Kfir, R. (1997). Natural control of the cereal stem borers Busseola fusca and Chilo partellus in
South Africa. Insect Science and its Application, Vol 17, No. 1, pp.61-67.

Kirsten, J.F., & Gouse, M. (2002). The Adoption and Impact of Agricultural Biotechnology
Innovations in South Africa. Chapter X in Kalaitzandonakes, N. (ed). Economic and
Environmental Impacts of Agbiotech: A Global Perspective, Kluwer-Plenum Academic
Publishers, New York.

Koch, M. (2000). Member of SAGENE, Personal communication, November.

Marra, M.C., Pardey, P.G. & Alston, J.M. (2002). The Payoffs to agricultural biotechnology: an
assessment of the evidence. Environment and Production Technology Division (EPTD),
International Food Policy Research Institute (IFPRI), Washington, Discussion Paper Nr 87.

Ofir, Z.M. (1994). Biotechnology in the New South Africa. Biotechnology and Development
Monitor, No. 20, 14-15.

Paterson, A (2005). Quoted on
www.checkbiotech.org
on April the 8
th
.

Qaim, M., Cap, E.J. & De Janvry, A. (2003). Agronomics and sustainability of transgenic cotton
in Argentina, AgBioForum, 6:(1&2), pp. 41-47.
www.agbioform.org


Qaim, M. & De Janvry, A. (2005). Bt Cotton and Pesticide Use in Argentina: Economics and
Environmental Effects. Environment and Development 10: pp.179-200.

Shankar, B. & Thirtle, C. (2005) Pesticide productivity and transgenic cotton technology: the
South African smallholder case, forthcoming in the Journal of Agricultural Economics, 56:1.

South African variety list. (2004). As maintained by the Registrar of Plant Improvement, October.

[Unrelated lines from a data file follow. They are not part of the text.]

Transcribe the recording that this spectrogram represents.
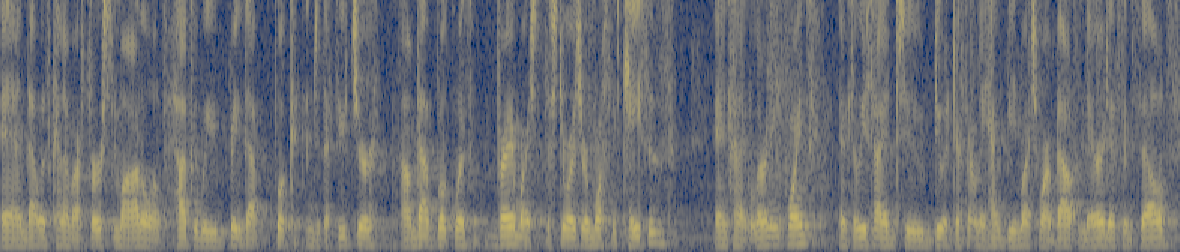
And that was kind of our first model of how could we bring that book into the future. Um, that book was very much, the stories were mostly cases and kind of learning points. And so we decided to do it differently, have it be much more about narratives themselves.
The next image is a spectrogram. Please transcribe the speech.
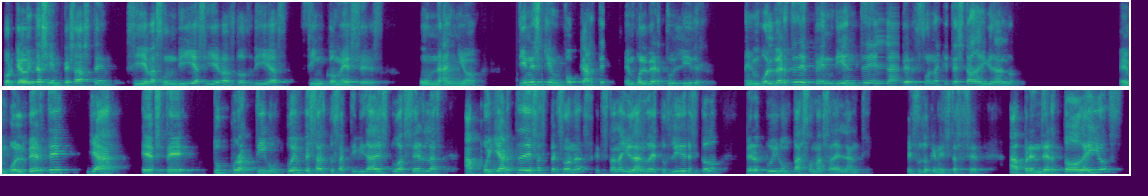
Porque ahorita si empezaste, si llevas un día, si llevas dos días, cinco meses, un año, tienes que enfocarte en volverte un líder, en volverte dependiente de la persona que te ha estado ayudando, en volverte ya este, tú proactivo, tú empezar tus actividades, tú hacerlas, apoyarte de esas personas que te están ayudando, de tus líderes y todo, pero tú ir un paso más adelante. Eso es lo que necesitas hacer. Aprender todo de ellos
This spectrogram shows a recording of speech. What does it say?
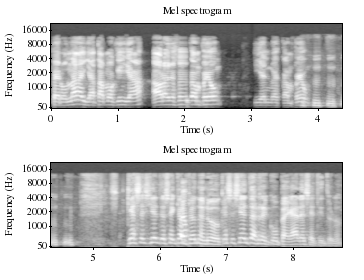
Pero nada, ya estamos aquí ya. Ahora yo soy campeón y él no es campeón. ¿Qué se siente ser campeón de nuevo? ¿Qué se siente recuperar ese título?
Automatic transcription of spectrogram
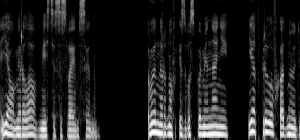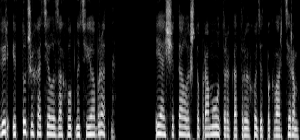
я умерла вместе со своим сыном. Вынырнув из воспоминаний, я открыла входную дверь и тут же хотела захлопнуть ее обратно. Я считала, что промоутеры, которые ходят по квартирам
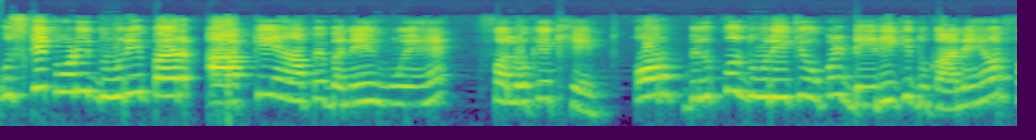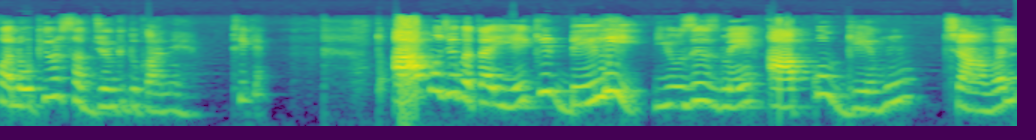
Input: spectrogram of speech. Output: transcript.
उसके थोड़ी दूरी पर आपके यहाँ पे बने हुए हैं फलों के खेत, और बिल्कुल दूरी के ऊपर डेयरी की दुकानें हैं और फलों की और सब्जियों की दुकानें हैं, ठीक है? तो आप मुझे बताइए कि डेली यूजेस में आपको गेहूँ, चावल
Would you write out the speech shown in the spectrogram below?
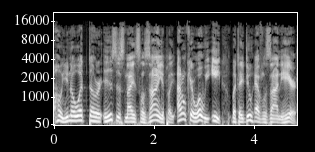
oh you know what there is this nice lasagna place I don't care what we eat but they do have lasagna here.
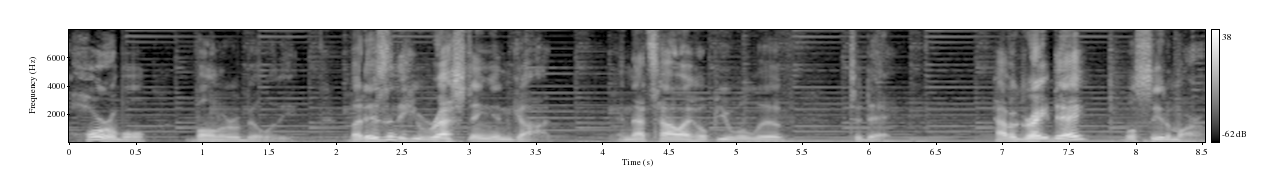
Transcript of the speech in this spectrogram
horrible vulnerability. But isn't he resting in God? And that's how I hope you will live today. Have a great day. We'll see you tomorrow.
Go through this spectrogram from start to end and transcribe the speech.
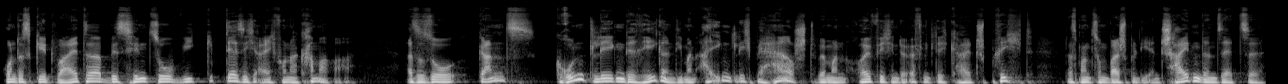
und es geht weiter bis hin zu, wie gibt er sich eigentlich vor einer Kamera? Also so ganz grundlegende Regeln, die man eigentlich beherrscht, wenn man häufig in der Öffentlichkeit spricht, dass man zum Beispiel die entscheidenden Sätze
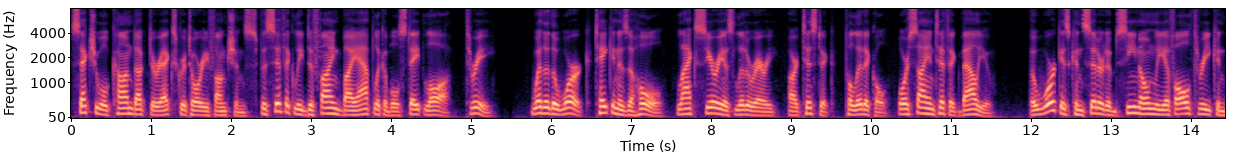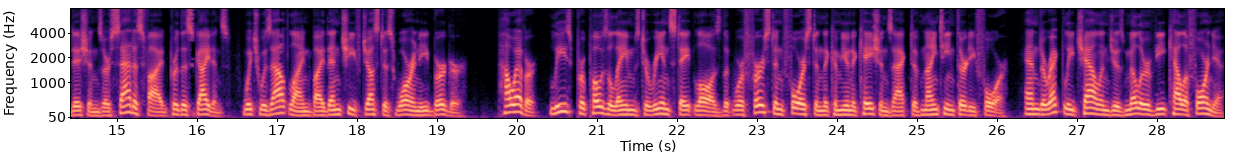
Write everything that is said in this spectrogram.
sexual conduct or excretory functions specifically defined by applicable state law. 3 whether the work, taken as a whole, lacks serious literary, artistic, political, or scientific value. The work is considered obscene only if all three conditions are satisfied per this guidance, which was outlined by then Chief Justice Warren E. Burger. However, Lee's proposal aims to reinstate laws that were first enforced in the Communications Act of 1934 and directly challenges Miller v. California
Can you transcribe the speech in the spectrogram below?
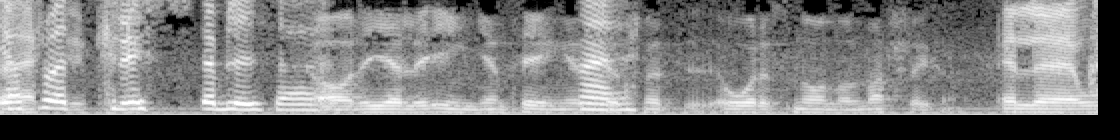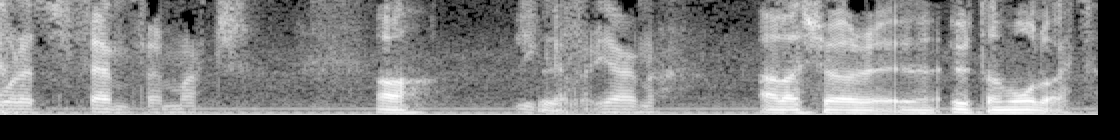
Jag tror ett kryss det blir så här. Ja, det gäller ingenting. Det Nej. känns som ett årets 0-0 match liksom. Eller årets 5-5 match. Ja, Lika Precis. gärna. alla kör eh, utan målvakt.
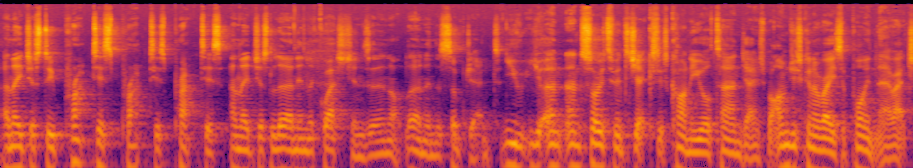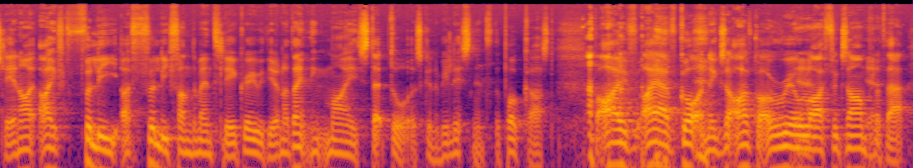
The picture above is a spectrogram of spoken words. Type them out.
and they just do practice, practice, practice, and they're just learning the questions and they're not learning the subject. You, you and, and sorry to interject because it's kind of your turn, James, but I'm just going to raise a point there actually, and I, I fully, I fully fundamentally agree with you, and I don't think my stepdaughter is going to be listening to the podcast, but I've, I have got an exa- I've got a real yeah. life example yeah. of that.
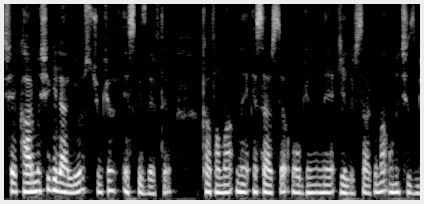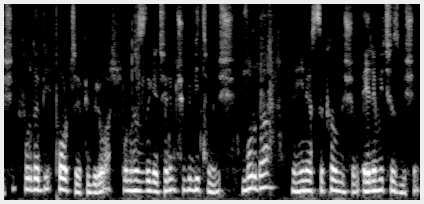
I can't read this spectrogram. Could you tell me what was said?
şey karmaşık ilerliyoruz çünkü eskiz defterim. Kafama ne eserse o gün ne gelirse aklıma onu çizmişim. Burada bir portre figürü var. Bunu hızlı geçelim çünkü bitmemiş. Burada yine sıkılmışım. Elimi çizmişim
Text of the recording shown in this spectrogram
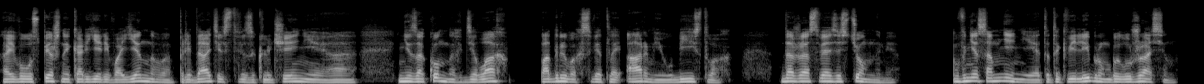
о его успешной карьере военного, предательстве, заключении, о незаконных делах, подрывах светлой армии, убийствах, даже о связи с темными. Вне сомнения, этот эквилибрум был ужасен,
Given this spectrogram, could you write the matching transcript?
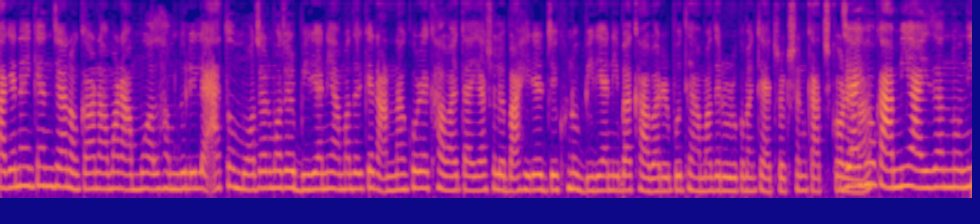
লাগে নাই কেন জানো? কারণ আমার আম্মু আলহামদুলিল্লাহ এত মজার মজার বিরিয়ানি আমাদেরকে রান্না করে খাওয়ায় তাই আসলে বাহিরের যে কোনো বিরিয়ানি বা খাবারের প্রতি আমাদের ওরকম একটা অ্যাট্রাকশন কাজ করে যাই হোক আমি আইজান ননি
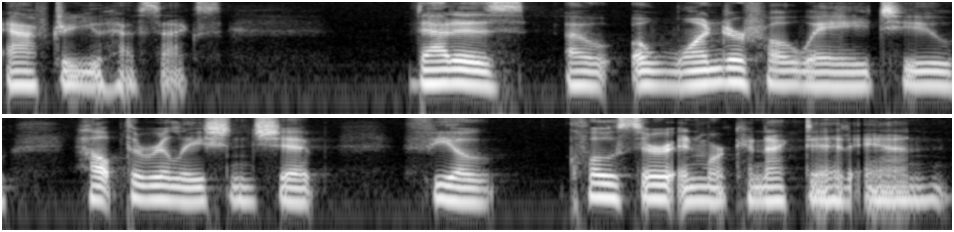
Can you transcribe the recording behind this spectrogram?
after you have sex. That is a, a wonderful way to help the relationship feel closer and more connected and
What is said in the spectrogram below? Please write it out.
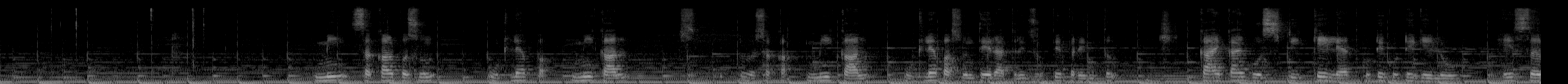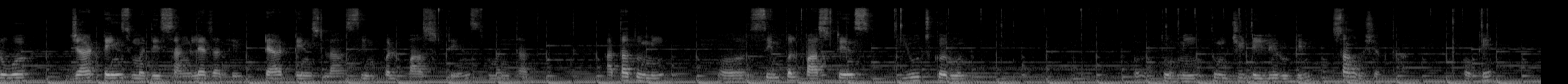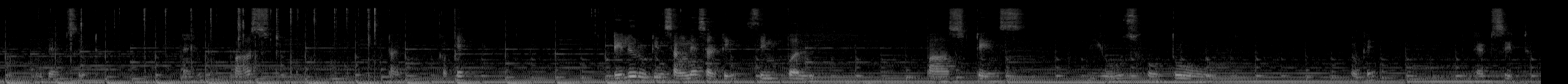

Thomson, J.A. (2002). Genes for Africa, Genetically Modified crops in the developing world.
UCT Press.

Thomson, J.A. (2004). The status of plant biotechnology in Africa.AgbioForum, 7(1&2), 9-12.,
www.agbioforum.org


Wolson, R. (2005). Towards establishment of a vibrant South African biotechnology industry:
will the recent policy interventions achieve their objective? International Journal of
Biotechnology, Vol. 7, Nos. 1/2/3, 147-160.